Saved entries
▼
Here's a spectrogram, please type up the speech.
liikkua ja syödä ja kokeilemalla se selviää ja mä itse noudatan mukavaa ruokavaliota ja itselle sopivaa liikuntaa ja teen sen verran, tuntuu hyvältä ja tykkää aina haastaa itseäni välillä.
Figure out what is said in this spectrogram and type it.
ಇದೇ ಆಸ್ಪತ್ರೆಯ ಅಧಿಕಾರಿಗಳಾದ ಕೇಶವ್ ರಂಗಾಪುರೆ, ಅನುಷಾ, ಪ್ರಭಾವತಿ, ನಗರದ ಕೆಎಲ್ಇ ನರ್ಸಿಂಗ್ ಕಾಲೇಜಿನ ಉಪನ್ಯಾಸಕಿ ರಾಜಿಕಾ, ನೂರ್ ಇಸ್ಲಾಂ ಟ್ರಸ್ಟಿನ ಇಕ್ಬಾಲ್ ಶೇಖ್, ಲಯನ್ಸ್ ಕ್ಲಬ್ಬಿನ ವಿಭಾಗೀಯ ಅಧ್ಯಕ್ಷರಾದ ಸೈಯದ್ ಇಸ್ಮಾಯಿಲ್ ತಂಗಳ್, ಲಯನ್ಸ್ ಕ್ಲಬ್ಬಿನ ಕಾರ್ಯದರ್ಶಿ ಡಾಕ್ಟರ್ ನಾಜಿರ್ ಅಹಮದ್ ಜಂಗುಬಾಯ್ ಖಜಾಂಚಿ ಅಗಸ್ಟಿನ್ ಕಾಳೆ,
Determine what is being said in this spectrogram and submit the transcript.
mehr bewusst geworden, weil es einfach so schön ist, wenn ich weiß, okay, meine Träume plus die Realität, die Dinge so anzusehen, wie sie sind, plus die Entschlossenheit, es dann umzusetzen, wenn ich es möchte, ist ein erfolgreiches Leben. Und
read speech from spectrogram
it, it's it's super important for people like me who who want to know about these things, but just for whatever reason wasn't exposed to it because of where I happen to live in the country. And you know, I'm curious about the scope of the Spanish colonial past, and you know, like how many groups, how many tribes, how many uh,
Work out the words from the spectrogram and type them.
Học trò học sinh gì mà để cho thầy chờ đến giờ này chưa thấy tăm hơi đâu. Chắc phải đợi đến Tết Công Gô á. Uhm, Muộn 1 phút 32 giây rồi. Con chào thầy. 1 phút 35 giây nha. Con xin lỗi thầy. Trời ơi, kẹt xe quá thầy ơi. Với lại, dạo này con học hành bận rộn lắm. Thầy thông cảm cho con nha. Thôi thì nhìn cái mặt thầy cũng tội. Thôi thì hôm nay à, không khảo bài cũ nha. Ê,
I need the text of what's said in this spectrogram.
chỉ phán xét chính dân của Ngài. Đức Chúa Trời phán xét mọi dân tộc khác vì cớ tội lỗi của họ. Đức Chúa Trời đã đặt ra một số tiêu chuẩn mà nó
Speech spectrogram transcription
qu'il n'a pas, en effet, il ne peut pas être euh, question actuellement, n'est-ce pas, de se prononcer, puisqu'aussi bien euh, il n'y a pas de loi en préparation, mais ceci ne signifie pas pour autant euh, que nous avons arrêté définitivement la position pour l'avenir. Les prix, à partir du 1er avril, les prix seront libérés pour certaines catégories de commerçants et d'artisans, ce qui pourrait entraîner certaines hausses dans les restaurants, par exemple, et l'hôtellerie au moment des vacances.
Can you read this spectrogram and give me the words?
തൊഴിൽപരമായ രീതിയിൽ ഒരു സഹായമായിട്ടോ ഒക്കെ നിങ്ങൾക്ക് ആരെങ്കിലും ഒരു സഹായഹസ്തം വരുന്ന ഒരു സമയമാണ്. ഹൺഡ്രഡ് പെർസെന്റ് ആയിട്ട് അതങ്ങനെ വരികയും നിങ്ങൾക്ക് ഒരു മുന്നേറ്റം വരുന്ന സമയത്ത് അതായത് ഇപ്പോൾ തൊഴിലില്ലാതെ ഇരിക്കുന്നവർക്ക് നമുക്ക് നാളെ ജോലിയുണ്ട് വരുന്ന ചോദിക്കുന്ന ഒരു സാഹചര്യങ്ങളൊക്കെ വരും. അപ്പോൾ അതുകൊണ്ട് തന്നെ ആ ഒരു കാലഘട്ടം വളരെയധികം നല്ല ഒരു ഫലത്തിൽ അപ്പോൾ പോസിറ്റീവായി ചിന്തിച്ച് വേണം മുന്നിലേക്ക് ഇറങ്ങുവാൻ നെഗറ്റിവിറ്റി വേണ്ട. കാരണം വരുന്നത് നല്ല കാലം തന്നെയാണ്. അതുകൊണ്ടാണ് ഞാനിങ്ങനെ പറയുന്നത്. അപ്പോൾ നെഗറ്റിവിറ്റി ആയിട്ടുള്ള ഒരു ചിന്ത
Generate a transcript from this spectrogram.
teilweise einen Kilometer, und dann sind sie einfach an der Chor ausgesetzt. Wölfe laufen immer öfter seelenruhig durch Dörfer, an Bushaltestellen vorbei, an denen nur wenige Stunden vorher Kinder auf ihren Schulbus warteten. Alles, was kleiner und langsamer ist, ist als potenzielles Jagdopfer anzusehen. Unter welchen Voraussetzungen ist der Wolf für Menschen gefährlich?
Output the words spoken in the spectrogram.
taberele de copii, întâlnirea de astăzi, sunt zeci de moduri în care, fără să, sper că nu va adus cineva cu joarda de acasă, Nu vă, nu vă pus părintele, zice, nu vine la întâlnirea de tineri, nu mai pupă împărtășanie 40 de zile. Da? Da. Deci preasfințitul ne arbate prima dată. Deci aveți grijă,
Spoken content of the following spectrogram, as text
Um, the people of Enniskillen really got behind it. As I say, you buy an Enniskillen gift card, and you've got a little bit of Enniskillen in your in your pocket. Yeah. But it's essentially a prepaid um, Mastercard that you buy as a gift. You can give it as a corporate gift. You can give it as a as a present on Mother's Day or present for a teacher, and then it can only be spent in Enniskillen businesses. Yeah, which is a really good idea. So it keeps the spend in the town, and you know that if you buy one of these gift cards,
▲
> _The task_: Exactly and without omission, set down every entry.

> _Task solution_:
Here's a spectrogram, please type up the speech.
liikkua ja syödä ja kokeilemalla se selviää ja mä itse noudatan mukavaa ruokavaliota ja itselle sopivaa liikuntaa ja teen sen verran, tuntuu hyvältä ja tykkää aina haastaa itseäni välillä.
Figure out what is said in this spectrogram and type it.
ಇದೇ ಆಸ್ಪತ್ರೆಯ ಅಧಿಕಾರಿಗಳಾದ ಕೇಶವ್ ರಂಗಾಪುರೆ, ಅನುಷಾ, ಪ್ರಭಾವತಿ, ನಗರದ ಕೆಎಲ್ಇ ನರ್ಸಿಂಗ್ ಕಾಲೇಜಿನ ಉಪನ್ಯಾಸಕಿ ರಾಜಿಕಾ, ನೂರ್ ಇಸ್ಲಾಂ ಟ್ರಸ್ಟಿನ ಇಕ್ಬಾಲ್ ಶೇಖ್, ಲಯನ್ಸ್ ಕ್ಲಬ್ಬಿನ ವಿಭಾಗೀಯ ಅಧ್ಯಕ್ಷರಾದ ಸೈಯದ್ ಇಸ್ಮಾಯಿಲ್ ತಂಗಳ್, ಲಯನ್ಸ್ ಕ್ಲಬ್ಬಿನ ಕಾರ್ಯದರ್ಶಿ ಡಾಕ್ಟರ್ ನಾಜಿರ್ ಅಹಮದ್ ಜಂಗುಬಾಯ್ ಖಜಾಂಚಿ ಅಗಸ್ಟಿನ್ ಕಾಳೆ,
Determine what is being said in this spectrogram and submit the transcript.
mehr bewusst geworden, weil es einfach so schön ist, wenn ich weiß, okay, meine Träume plus die Realität, die Dinge so anzusehen, wie sie sind, plus die Entschlossenheit, es dann umzusetzen, wenn ich es möchte, ist ein erfolgreiches Leben. Und
read speech from spectrogram
it, it's it's super important for people like me who who want to know about these things, but just for whatever reason wasn't exposed to it because of where I happen to live in the country. And you know, I'm curious about the scope of the Spanish colonial past, and you know, like how many groups, how many tribes, how many uh,
Work out the words from the spectrogram and type them.
Học trò học sinh gì mà để cho thầy chờ đến giờ này chưa thấy tăm hơi đâu. Chắc phải đợi đến Tết Công Gô á. Uhm, Muộn 1 phút 32 giây rồi. Con chào thầy. 1 phút 35 giây nha. Con xin lỗi thầy. Trời ơi, kẹt xe quá thầy ơi. Với lại, dạo này con học hành bận rộn lắm. Thầy thông cảm cho con nha. Thôi thì nhìn cái mặt thầy cũng tội. Thôi thì hôm nay à, không khảo bài cũ nha. Ê,
I need the text of what's said in this spectrogram.
chỉ phán xét chính dân của Ngài. Đức Chúa Trời phán xét mọi dân tộc khác vì cớ tội lỗi của họ. Đức Chúa Trời đã đặt ra một số tiêu chuẩn mà nó
Speech spectrogram transcription
qu'il n'a pas, en effet, il ne peut pas être euh, question actuellement, n'est-ce pas, de se prononcer, puisqu'aussi bien euh, il n'y a pas de loi en préparation, mais ceci ne signifie pas pour autant euh, que nous avons arrêté définitivement la position pour l'avenir. Les prix, à partir du 1er avril, les prix seront libérés pour certaines catégories de commerçants et d'artisans, ce qui pourrait entraîner certaines hausses dans les restaurants, par exemple, et l'hôtellerie au moment des vacances.
Can you read this spectrogram and give me the words?
തൊഴിൽപരമായ രീതിയിൽ ഒരു സഹായമായിട്ടോ ഒക്കെ നിങ്ങൾക്ക് ആരെങ്കിലും ഒരു സഹായഹസ്തം വരുന്ന ഒരു സമയമാണ്. ഹൺഡ്രഡ് പെർസെന്റ് ആയിട്ട് അതങ്ങനെ വരികയും നിങ്ങൾക്ക് ഒരു മുന്നേറ്റം വരുന്ന സമയത്ത് അതായത് ഇപ്പോൾ തൊഴിലില്ലാതെ ഇരിക്കുന്നവർക്ക് നമുക്ക് നാളെ ജോലിയുണ്ട് വരുന്ന ചോദിക്കുന്ന ഒരു സാഹചര്യങ്ങളൊക്കെ വരും. അപ്പോൾ അതുകൊണ്ട് തന്നെ ആ ഒരു കാലഘട്ടം വളരെയധികം നല്ല ഒരു ഫലത്തിൽ അപ്പോൾ പോസിറ്റീവായി ചിന്തിച്ച് വേണം മുന്നിലേക്ക് ഇറങ്ങുവാൻ നെഗറ്റിവിറ്റി വേണ്ട. കാരണം വരുന്നത് നല്ല കാലം തന്നെയാണ്. അതുകൊണ്ടാണ് ഞാനിങ്ങനെ പറയുന്നത്. അപ്പോൾ നെഗറ്റിവിറ്റി ആയിട്ടുള്ള ഒരു ചിന്ത
Generate a transcript from this spectrogram.
teilweise einen Kilometer, und dann sind sie einfach an der Chor ausgesetzt. Wölfe laufen immer öfter seelenruhig durch Dörfer, an Bushaltestellen vorbei, an denen nur wenige Stunden vorher Kinder auf ihren Schulbus warteten. Alles, was kleiner und langsamer ist, ist als potenzielles Jagdopfer anzusehen. Unter welchen Voraussetzungen ist der Wolf für Menschen gefährlich?
Output the words spoken in the spectrogram.
taberele de copii, întâlnirea de astăzi, sunt zeci de moduri în care, fără să, sper că nu va adus cineva cu joarda de acasă, Nu vă, nu vă pus părintele, zice, nu vine la întâlnirea de tineri, nu mai pupă împărtășanie 40 de zile. Da? Da. Deci preasfințitul ne arbate prima dată. Deci aveți grijă,
Spoken content of the following spectrogram, as text
Um, the people of Enniskillen really got behind it. As I say, you buy an Enniskillen gift card, and you've got a little bit of Enniskillen in your in your pocket. Yeah. But it's essentially a prepaid um, Mastercard that you buy as a gift. You can give it as a corporate gift. You can give it as a as a present on Mother's Day or present for a teacher, and then it can only be spent in Enniskillen businesses. Yeah, which is a really good idea. So it keeps the spend in the town, and you know that if you buy one of these gift cards,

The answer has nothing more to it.